### Problem statement
Each line of the listing below must be retyped exactly, with images left out.
::: Data to process :::
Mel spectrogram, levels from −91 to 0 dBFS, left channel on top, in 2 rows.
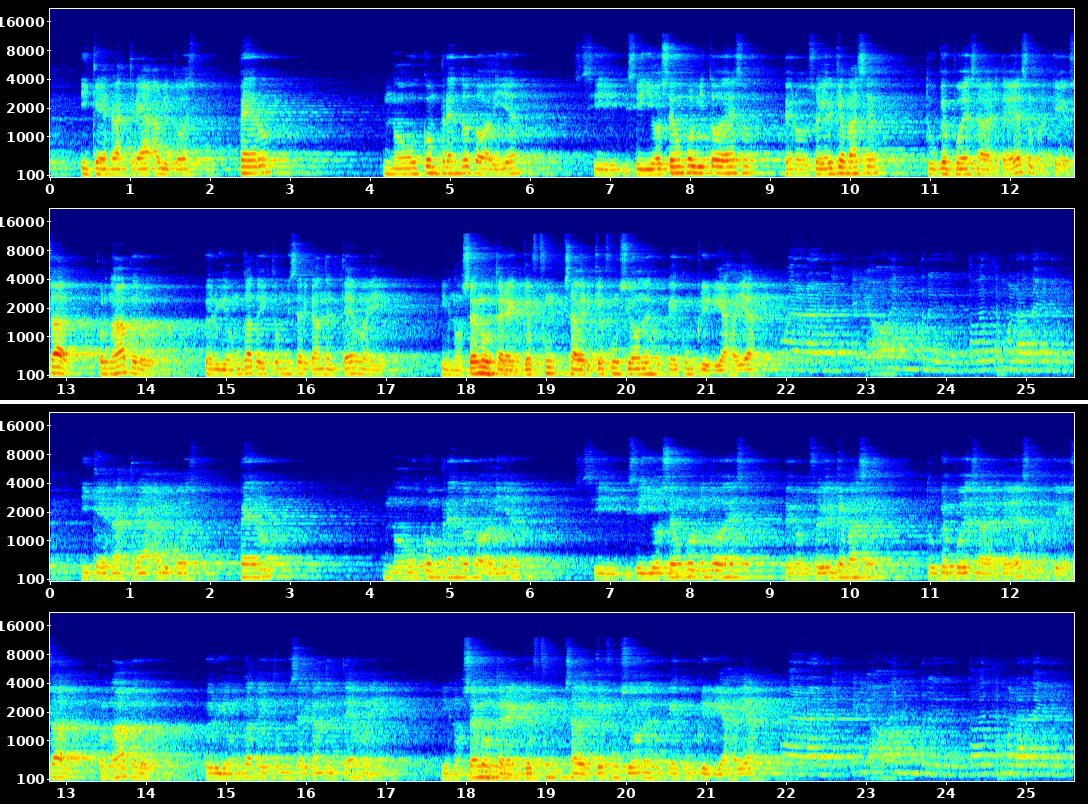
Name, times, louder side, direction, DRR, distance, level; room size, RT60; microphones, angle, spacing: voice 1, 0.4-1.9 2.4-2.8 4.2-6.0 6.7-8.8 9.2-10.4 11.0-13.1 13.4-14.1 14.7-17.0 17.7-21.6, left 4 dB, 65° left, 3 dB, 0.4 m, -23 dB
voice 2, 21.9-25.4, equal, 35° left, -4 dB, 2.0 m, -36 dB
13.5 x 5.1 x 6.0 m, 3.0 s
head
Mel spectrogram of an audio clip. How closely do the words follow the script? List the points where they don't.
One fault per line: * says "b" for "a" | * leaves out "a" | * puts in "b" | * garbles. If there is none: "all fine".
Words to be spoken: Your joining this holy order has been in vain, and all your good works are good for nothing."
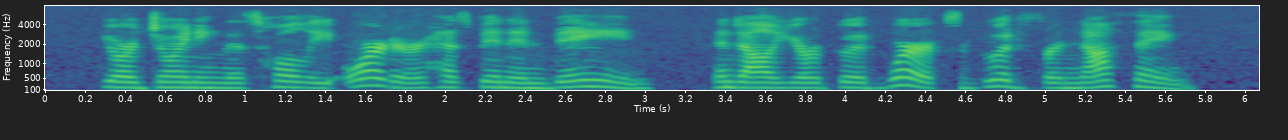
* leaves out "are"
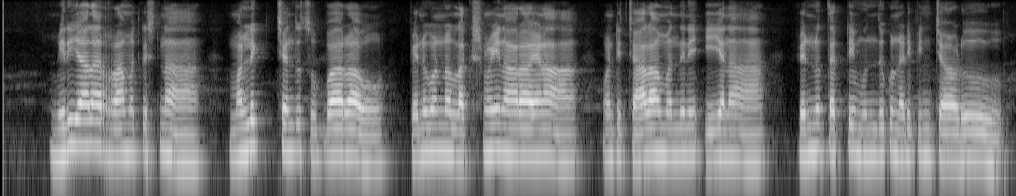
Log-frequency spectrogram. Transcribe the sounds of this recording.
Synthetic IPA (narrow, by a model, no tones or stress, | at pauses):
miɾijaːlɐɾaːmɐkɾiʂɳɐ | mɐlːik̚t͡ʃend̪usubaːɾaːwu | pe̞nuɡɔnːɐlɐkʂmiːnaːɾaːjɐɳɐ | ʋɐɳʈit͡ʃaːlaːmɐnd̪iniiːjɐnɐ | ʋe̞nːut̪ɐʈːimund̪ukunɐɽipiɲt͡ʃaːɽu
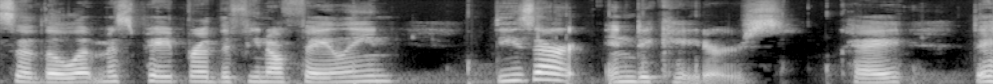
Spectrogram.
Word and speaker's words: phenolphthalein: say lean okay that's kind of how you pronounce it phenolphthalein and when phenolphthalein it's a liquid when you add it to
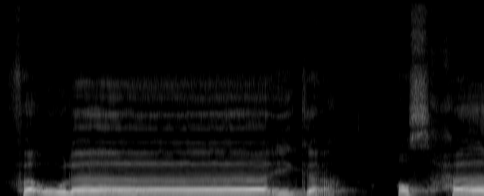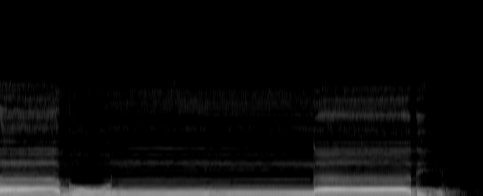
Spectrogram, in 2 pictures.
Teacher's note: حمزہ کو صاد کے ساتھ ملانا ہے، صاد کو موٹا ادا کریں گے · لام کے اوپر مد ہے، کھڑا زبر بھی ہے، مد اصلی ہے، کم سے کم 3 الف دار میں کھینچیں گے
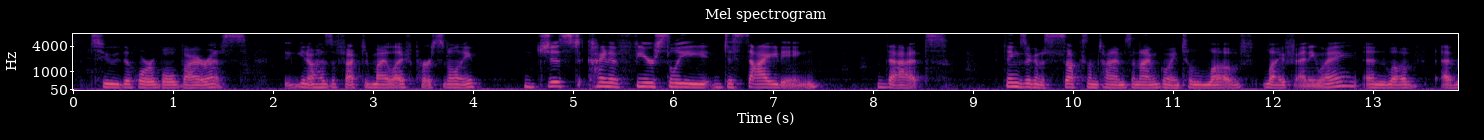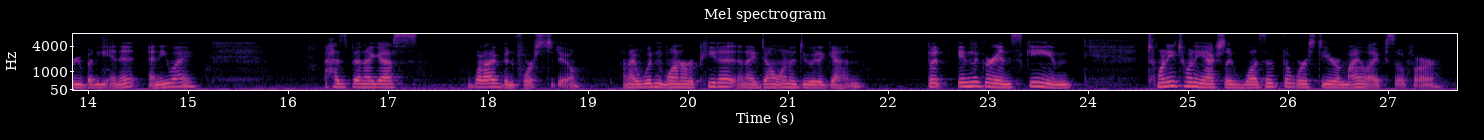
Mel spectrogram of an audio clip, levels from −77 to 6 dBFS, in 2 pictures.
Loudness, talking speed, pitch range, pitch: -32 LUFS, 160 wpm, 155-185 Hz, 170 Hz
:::
### Answer space
Mel spectrogram, levels from −91 to 0 dBFS, left channel on top, in 2 rows.
Name, times, louder side, direction, DRR, distance, level; room size, RT60; microphones, angle, spacing: voice 1, 0.4-1.9 2.4-2.8 4.2-6.0 6.7-8.8 9.2-10.4 11.0-13.1 13.4-14.1 14.7-17.0 17.7-21.6, left 4 dB, 65° left, 3 dB, 0.4 m, -23 dB
voice 2, 21.9-25.4, equal, 35° left, -4 dB, 2.0 m, -36 dB
13.5 x 5.1 x 6.0 m, 3.0 s
head
Mel spectrogram of an audio clip. How closely do the words follow the script? List the points where they don't.
One fault per line: * says "b" for "a" | * leaves out "a" | * puts in "b" | * garbles. If there is none: "all fine".
Words to be spoken: Your joining this holy order has been in vain, and all your good works are good for nothing."
* leaves out "are"
Log-frequency spectrogram. Transcribe the sounds of this recording.
Synthetic IPA (narrow, by a model, no tones or stress, | at pauses):
miɾijaːlɐɾaːmɐkɾiʂɳɐ | mɐlːik̚t͡ʃend̪usubaːɾaːwu | pe̞nuɡɔnːɐlɐkʂmiːnaːɾaːjɐɳɐ | ʋɐɳʈit͡ʃaːlaːmɐnd̪iniiːjɐnɐ | ʋe̞nːut̪ɐʈːimund̪ukunɐɽipiɲt͡ʃaːɽu
Spectrogram.
Word and speaker's words: phenolphthalein: say lean okay that's kind of how you pronounce it phenolphthalein and when phenolphthalein it's a liquid when you add it to
Spectrogram, in 2 pictures.
Teacher's note: حمزہ کو صاد کے ساتھ ملانا ہے، صاد کو موٹا ادا کریں گے · لام کے اوپر مد ہے، کھڑا زبر بھی ہے، مد اصلی ہے، کم سے کم 3 الف دار میں کھینچیں گے
Mel spectrogram of an audio clip, levels from −77 to 6 dBFS, in 2 pictures.
Loudness, talking speed, pitch range, pitch: -32 LUFS, 160 wpm, 155-185 Hz, 170 Hz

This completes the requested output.